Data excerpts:
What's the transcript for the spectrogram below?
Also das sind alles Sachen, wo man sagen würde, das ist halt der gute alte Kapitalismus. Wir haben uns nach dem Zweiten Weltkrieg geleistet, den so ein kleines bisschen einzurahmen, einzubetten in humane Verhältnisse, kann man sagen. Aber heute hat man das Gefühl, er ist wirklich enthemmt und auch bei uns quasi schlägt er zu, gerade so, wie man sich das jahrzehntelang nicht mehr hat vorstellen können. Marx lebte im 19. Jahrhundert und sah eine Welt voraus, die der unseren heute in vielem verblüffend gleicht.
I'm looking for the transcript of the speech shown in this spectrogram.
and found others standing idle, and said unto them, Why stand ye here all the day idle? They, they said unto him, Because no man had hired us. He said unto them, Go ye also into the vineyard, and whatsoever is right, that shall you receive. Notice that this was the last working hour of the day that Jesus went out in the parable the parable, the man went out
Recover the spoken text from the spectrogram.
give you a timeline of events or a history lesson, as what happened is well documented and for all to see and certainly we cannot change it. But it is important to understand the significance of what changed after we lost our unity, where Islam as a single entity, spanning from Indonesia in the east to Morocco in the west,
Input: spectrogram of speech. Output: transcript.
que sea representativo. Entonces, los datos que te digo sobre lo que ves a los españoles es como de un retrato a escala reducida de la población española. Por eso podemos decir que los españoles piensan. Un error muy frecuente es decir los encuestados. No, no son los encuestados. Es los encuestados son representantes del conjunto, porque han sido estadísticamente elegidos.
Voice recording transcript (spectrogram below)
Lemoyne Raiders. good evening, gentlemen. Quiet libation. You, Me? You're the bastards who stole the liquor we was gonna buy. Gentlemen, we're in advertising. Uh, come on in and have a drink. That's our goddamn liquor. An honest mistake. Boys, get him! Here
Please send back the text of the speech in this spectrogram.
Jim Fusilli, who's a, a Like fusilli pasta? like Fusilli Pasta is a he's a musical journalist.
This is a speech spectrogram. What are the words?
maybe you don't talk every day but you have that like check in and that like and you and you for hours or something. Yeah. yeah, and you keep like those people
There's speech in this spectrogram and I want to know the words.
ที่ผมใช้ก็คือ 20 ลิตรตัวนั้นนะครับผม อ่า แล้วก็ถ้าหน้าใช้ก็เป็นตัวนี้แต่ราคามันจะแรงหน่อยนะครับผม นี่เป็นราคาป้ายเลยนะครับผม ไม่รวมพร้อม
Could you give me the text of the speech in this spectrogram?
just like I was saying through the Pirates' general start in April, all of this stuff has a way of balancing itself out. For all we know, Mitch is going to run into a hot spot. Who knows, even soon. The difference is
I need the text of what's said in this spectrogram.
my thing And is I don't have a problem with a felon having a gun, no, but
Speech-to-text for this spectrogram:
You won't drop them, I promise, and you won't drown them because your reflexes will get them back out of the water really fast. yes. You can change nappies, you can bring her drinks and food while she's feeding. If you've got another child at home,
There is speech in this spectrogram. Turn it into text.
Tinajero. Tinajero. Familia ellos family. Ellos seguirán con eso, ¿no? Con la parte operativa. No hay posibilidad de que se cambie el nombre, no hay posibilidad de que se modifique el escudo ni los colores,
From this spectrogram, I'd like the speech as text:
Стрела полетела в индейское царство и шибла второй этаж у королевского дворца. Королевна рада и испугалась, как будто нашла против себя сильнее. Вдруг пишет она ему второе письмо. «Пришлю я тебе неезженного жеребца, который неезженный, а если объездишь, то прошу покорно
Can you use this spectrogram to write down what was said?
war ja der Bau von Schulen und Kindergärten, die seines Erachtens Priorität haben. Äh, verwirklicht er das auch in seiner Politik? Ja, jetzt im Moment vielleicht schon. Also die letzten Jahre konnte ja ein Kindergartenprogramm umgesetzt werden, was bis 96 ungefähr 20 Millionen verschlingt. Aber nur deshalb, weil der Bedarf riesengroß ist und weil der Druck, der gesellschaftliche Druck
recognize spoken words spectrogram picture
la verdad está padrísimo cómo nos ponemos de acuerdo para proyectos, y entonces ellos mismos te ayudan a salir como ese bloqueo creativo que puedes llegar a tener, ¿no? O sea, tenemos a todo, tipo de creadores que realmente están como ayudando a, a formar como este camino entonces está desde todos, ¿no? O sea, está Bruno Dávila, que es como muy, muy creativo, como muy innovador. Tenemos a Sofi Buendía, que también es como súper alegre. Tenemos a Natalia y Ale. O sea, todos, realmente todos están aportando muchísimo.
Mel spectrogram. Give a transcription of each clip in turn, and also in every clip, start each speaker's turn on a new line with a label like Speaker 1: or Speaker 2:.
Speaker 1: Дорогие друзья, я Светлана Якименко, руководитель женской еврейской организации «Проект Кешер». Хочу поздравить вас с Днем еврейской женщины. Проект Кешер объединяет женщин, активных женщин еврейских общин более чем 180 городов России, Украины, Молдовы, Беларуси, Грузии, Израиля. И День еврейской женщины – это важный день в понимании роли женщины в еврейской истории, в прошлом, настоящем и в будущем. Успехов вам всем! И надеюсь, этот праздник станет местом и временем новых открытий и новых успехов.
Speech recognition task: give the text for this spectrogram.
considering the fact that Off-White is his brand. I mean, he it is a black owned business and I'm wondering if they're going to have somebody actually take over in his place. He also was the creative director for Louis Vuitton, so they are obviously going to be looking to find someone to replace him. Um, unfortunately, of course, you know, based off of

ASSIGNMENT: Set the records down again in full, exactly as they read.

WRITTEN SOLUTION:
What's the transcript for the spectrogram below?
Also das sind alles Sachen, wo man sagen würde, das ist halt der gute alte Kapitalismus. Wir haben uns nach dem Zweiten Weltkrieg geleistet, den so ein kleines bisschen einzurahmen, einzubetten in humane Verhältnisse, kann man sagen. Aber heute hat man das Gefühl, er ist wirklich enthemmt und auch bei uns quasi schlägt er zu, gerade so, wie man sich das jahrzehntelang nicht mehr hat vorstellen können. Marx lebte im 19. Jahrhundert und sah eine Welt voraus, die der unseren heute in vielem verblüffend gleicht.
I'm looking for the transcript of the speech shown in this spectrogram.
and found others standing idle, and said unto them, Why stand ye here all the day idle? They, they said unto him, Because no man had hired us. He said unto them, Go ye also into the vineyard, and whatsoever is right, that shall you receive. Notice that this was the last working hour of the day that Jesus went out in the parable the parable, the man went out
Recover the spoken text from the spectrogram.
give you a timeline of events or a history lesson, as what happened is well documented and for all to see and certainly we cannot change it. But it is important to understand the significance of what changed after we lost our unity, where Islam as a single entity, spanning from Indonesia in the east to Morocco in the west,
Input: spectrogram of speech. Output: transcript.
que sea representativo. Entonces, los datos que te digo sobre lo que ves a los españoles es como de un retrato a escala reducida de la población española. Por eso podemos decir que los españoles piensan. Un error muy frecuente es decir los encuestados. No, no son los encuestados. Es los encuestados son representantes del conjunto, porque han sido estadísticamente elegidos.
Voice recording transcript (spectrogram below)
Lemoyne Raiders. good evening, gentlemen. Quiet libation. You, Me? You're the bastards who stole the liquor we was gonna buy. Gentlemen, we're in advertising. Uh, come on in and have a drink. That's our goddamn liquor. An honest mistake. Boys, get him! Here
Please send back the text of the speech in this spectrogram.
Jim Fusilli, who's a, a Like fusilli pasta? like Fusilli Pasta is a he's a musical journalist.
This is a speech spectrogram. What are the words?
maybe you don't talk every day but you have that like check in and that like and you and you for hours or something. Yeah. yeah, and you keep like those people
There's speech in this spectrogram and I want to know the words.
ที่ผมใช้ก็คือ 20 ลิตรตัวนั้นนะครับผม อ่า แล้วก็ถ้าหน้าใช้ก็เป็นตัวนี้แต่ราคามันจะแรงหน่อยนะครับผม นี่เป็นราคาป้ายเลยนะครับผม ไม่รวมพร้อม
Could you give me the text of the speech in this spectrogram?
just like I was saying through the Pirates' general start in April, all of this stuff has a way of balancing itself out. For all we know, Mitch is going to run into a hot spot. Who knows, even soon. The difference is
I need the text of what's said in this spectrogram.
my thing And is I don't have a problem with a felon having a gun, no, but
Speech-to-text for this spectrogram:
You won't drop them, I promise, and you won't drown them because your reflexes will get them back out of the water really fast. yes. You can change nappies, you can bring her drinks and food while she's feeding. If you've got another child at home,
There is speech in this spectrogram. Turn it into text.
Tinajero. Tinajero. Familia ellos family. Ellos seguirán con eso, ¿no? Con la parte operativa. No hay posibilidad de que se cambie el nombre, no hay posibilidad de que se modifique el escudo ni los colores,
From this spectrogram, I'd like the speech as text:
Стрела полетела в индейское царство и шибла второй этаж у королевского дворца. Королевна рада и испугалась, как будто нашла против себя сильнее. Вдруг пишет она ему второе письмо. «Пришлю я тебе неезженного жеребца, который неезженный, а если объездишь, то прошу покорно
Can you use this spectrogram to write down what was said?
war ja der Bau von Schulen und Kindergärten, die seines Erachtens Priorität haben. Äh, verwirklicht er das auch in seiner Politik? Ja, jetzt im Moment vielleicht schon. Also die letzten Jahre konnte ja ein Kindergartenprogramm umgesetzt werden, was bis 96 ungefähr 20 Millionen verschlingt. Aber nur deshalb, weil der Bedarf riesengroß ist und weil der Druck, der gesellschaftliche Druck
recognize spoken words spectrogram picture
la verdad está padrísimo cómo nos ponemos de acuerdo para proyectos, y entonces ellos mismos te ayudan a salir como ese bloqueo creativo que puedes llegar a tener, ¿no? O sea, tenemos a todo, tipo de creadores que realmente están como ayudando a, a formar como este camino entonces está desde todos, ¿no? O sea, está Bruno Dávila, que es como muy, muy creativo, como muy innovador. Tenemos a Sofi Buendía, que también es como súper alegre. Tenemos a Natalia y Ale. O sea, todos, realmente todos están aportando muchísimo.
Mel spectrogram. Give a transcription of each clip in turn, and also in every clip, start each speaker's turn on a new line with a label like Speaker 1: or Speaker 2:.
Speaker 1: Дорогие друзья, я Светлана Якименко, руководитель женской еврейской организации «Проект Кешер». Хочу поздравить вас с Днем еврейской женщины. Проект Кешер объединяет женщин, активных женщин еврейских общин более чем 180 городов России, Украины, Молдовы, Беларуси, Грузии, Израиля. И День еврейской женщины – это важный день в понимании роли женщины в еврейской истории, в прошлом, настоящем и в будущем. Успехов вам всем! И надеюсь, этот праздник станет местом и временем новых открытий и новых успехов.
Speech recognition task: give the text for this spectrogram.
considering the fact that Off-White is his brand. I mean, he it is a black owned business and I'm wondering if they're going to have somebody actually take over in his place. He also was the creative director for Louis Vuitton, so they are obviously going to be looking to find someone to replace him. Um, unfortunately, of course, you know, based off of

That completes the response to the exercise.